As I said before, an omega-3 deficiency can have a negative effect on your skin health. On the other hand, take in the right amount of omega-3 and skin health will flourish. There are a few different benefits to draw from taking omega-3 for healthy skin:
Omega-3 protects skin from harmful UV rays of the sun. According to a 2013 study done by The American Journal of Clinical Nutrition, omega-3 intake has been shown to double the immune system’s protection against harmful UV rays of the sun.7 It makes sense, since omega-3s are famous anti-inflammatories and there’s little that’s more, well, flammatory than the sun. Of course, it’s no substitute for sunscreen, but it’s nice to have that extra layer of protection.
Omega-3 and skin hydration. Remember when I said that one of the major causes of unhealthy skin was dehydration? Omega-3 supplements can help with that! Omega-3s act as a natural moisturizer for the skin, taking over where cell membranes start to fail with age.8 So not only can you use omega-3 for smooth complexion and glowing skin, but they can actually help reduce wrinkles with age.
Omega-3s reduce redness on skin. Actually, it’s more accurate to say they reduce the cause of the redness, which is usually inflammation. Omega-3 fatty acids EPA and DHA are champions when it comes to fighting inflammation (which is why omega-3s are such a big help at reducing joint pain). When your skin is less inflamed, the red blotches fade, leaving in their place just smooth, glowing skin.
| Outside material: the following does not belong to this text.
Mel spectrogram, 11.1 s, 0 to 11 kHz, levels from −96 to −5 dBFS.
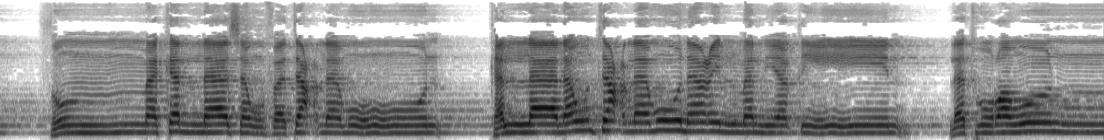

Which Omega-3 for Healthy Skin Should You Take?
Here’s the thing: technically, you could get all the omega-3s you need by eating 8 ounces of seafood (roughly two servings) each week, particularly fish that are rich in EPA and DHA.9
These fish include:
- Lake Trout
- Albacore Tuna
If you really love eating fish, that’s fine. Personally? I’m not a big fan of fish. I can have it every once in a while, but it’s certainly not something I want to eat twice a week. So that’s where omega-3 supplements come in. However, most omega-3 supplements are made with fish oil, and it’s obvious from the fishy aftertaste that follows the pill down. I’ve also known people who want to start getting more omega-3 but have a seafood allergy that doesn’t allow them to do so.
The first omega-3 supplements I took came in huge capsules and had a strong taste of fish. I chased it down with a big glass of water and reminded myself that this was good for me, even if it didn’t taste like it. But when I started running regularly again, I wanted to find something that was a little easier to swallow. I started searching for sources of omega-3 that weren’t fish oil.
There are a few omega-3 foods that aren’t fish oil and can easily be worked into a diet, including flax and chia seeds, walnuts, and of course, the incredible, edible egg. But I also found a supplement I could easily work into my diet on busy days. Lately, I’ve been taking Omega XL because it’s not made with fish oil. It’s made instead from the green-lipped mussel in New Zealand with all the nutrients extracted so you can get your omega-3 boost with none of the seafood. It also comes in a smaller pill so it’s less daunting.
Ultimately, you have to find the omega-3 intake that works best for you. Maybe you get enough omega-3 from your regular diet that you don’t need omega-3 supplements. If so, more power to you! Taking omega-3 supplements, especially without fish oil, is a quick and easy way to get my omega-3 intake and get on with my day, and apparently an excellent benefit to skin health.Reference:
1 Water: How much of it should you drink every day? - Mayo Clinic
2 6 Unusual Signs and Symptoms of Dehydration - Everyday Health
3 8 Foods That Fight Wrinkles - Huff Post
4 Omega-3 Deficiency Symptoms | How much do we need? - Igennus
5 Sunlight and Skin Cancer - Honnavara N Ananthaswamy
6 Can Stress and Anxiety Affect Your Skin? - Allure
7 Omega-3 Fatty Acids Can Protect Skin from UV Rays - Best Health Nutritionals
8 Hydrate Your Skin With Omega-3 Foods - Foodamo
9 DIETARY RECOMMENDATIONS FOR FISH CONSUMPTION - A For Assessing the Effects of the Food System - Food and Nutrition Board
10 What Are the Best Fish for Omega-3 Fatty Acids? - Dr. Williams